But the outbreaks this year -- at least so far -- have been spotty, he said.

“Though some areas have had good rains, which reduce grasshopper populations, others have not, and they’ll still have problems,” he said. “They are intense in some areas, while others don’t have any.”

Logan Lair, AgriLife Extension agent in Navarro County, northeast of Waco, reported, “Grasshoppers, grasshoppers, grasshoppers; they are back and with a vengeance. This is affecting hay production.”

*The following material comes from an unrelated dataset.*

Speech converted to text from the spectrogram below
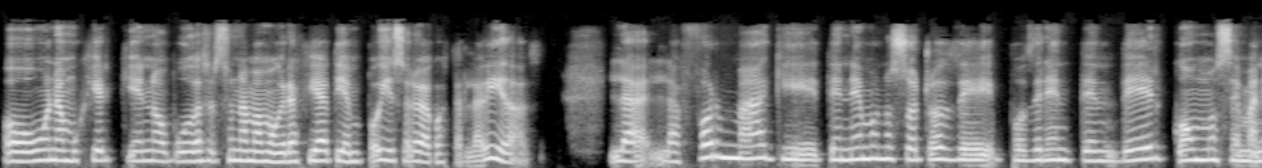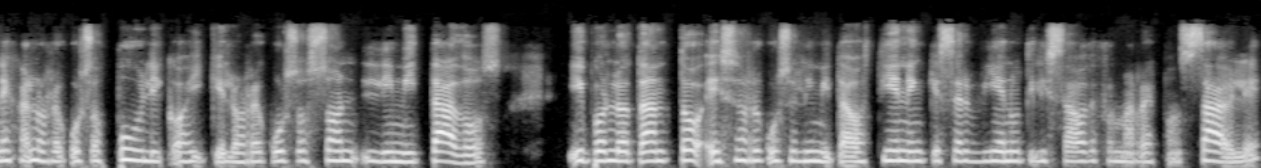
o una mujer que no pudo hacerse una mamografía a tiempo y eso le va a costar la vida. La forma que tenemos nosotros de poder entender cómo se manejan los recursos públicos y que los recursos son limitados y por lo tanto esos recursos limitados tienen que ser bien utilizados de forma responsable,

Heath Lusty, AgriLife Extension agent in Lampasas County, north of Austin, reported that along with hot, dry, windy conditions, “grasshoppers are a serious issue in some parts of the county.”

In East Texas, where grasshopper infestations were especially severe in 2011, there was only one county reporting outbreaks in June, that of Rich Hirsch, AgriLife Extension agent in Henderson County, west of Tyler.

AgriLife Extension district reporters compiled the following summaries for the week of June 17-23:

AgriLife Extension district reporters for the Southwest District, including Wilson, Gonzales, Guadalupe, and Bexar counties, reported conditions were generally warmer and drier than the week before, though some areas received 2 inches of rain. Crops were doing well, particularly irrigated crops, but even much of dryland corn and grain sorghum was expected to make a crop, with some above-average yields predicted. Hay producers were cutting Sudan, Klein, and coastal Bermuda grasses. Cattle were doing well on rangelands with very little supplementation. Grasshoppers were a severe problem in some pastures and gardens.

AgriLife Extension district reporters for the Coastal Bend District, including Karnes County, reported scattered showers in some areas, but hot days and windy weather dried out soils. In most instances, the rains came too little and too late to significantly impact row crop production. Corn and grain sorghum farmers were readying for harvest. Later-planted grain sorghum showed signs of stress and needed a rain soon. Producers continued to make hay in some areas. Pasture conditions improved, but were deteriorating quickly due to the high winds and temperatures. Grasshoppers in pastures and hay meadows reached treatable levels. Ponds remained low or dry in many counties.

Robert Burns has nearly 30 years’ experience writing about agriculture and agricultural-related research. He writes about Texas AgriLife Research and Texas AgriLife Extension Service activities at the Overton Center and centers in Stephenville and Temple.
 

Your Opinions and Comments


Be the first to comment on this story!


You must be logged in to post a comment.




Not a subscriber?
Subscriber, but no password?
Forgot password?

Agriculture Today Archives


Coupons ag-right
Voncille Bielefeld homeDrama KidsHeavenly Touch homeauto chooserAllstate & McBride RealtyTriple R DC Experts

  Copyright © 2007-2015 Wilson County News. All rights reserved. Web development by Drewa Designs.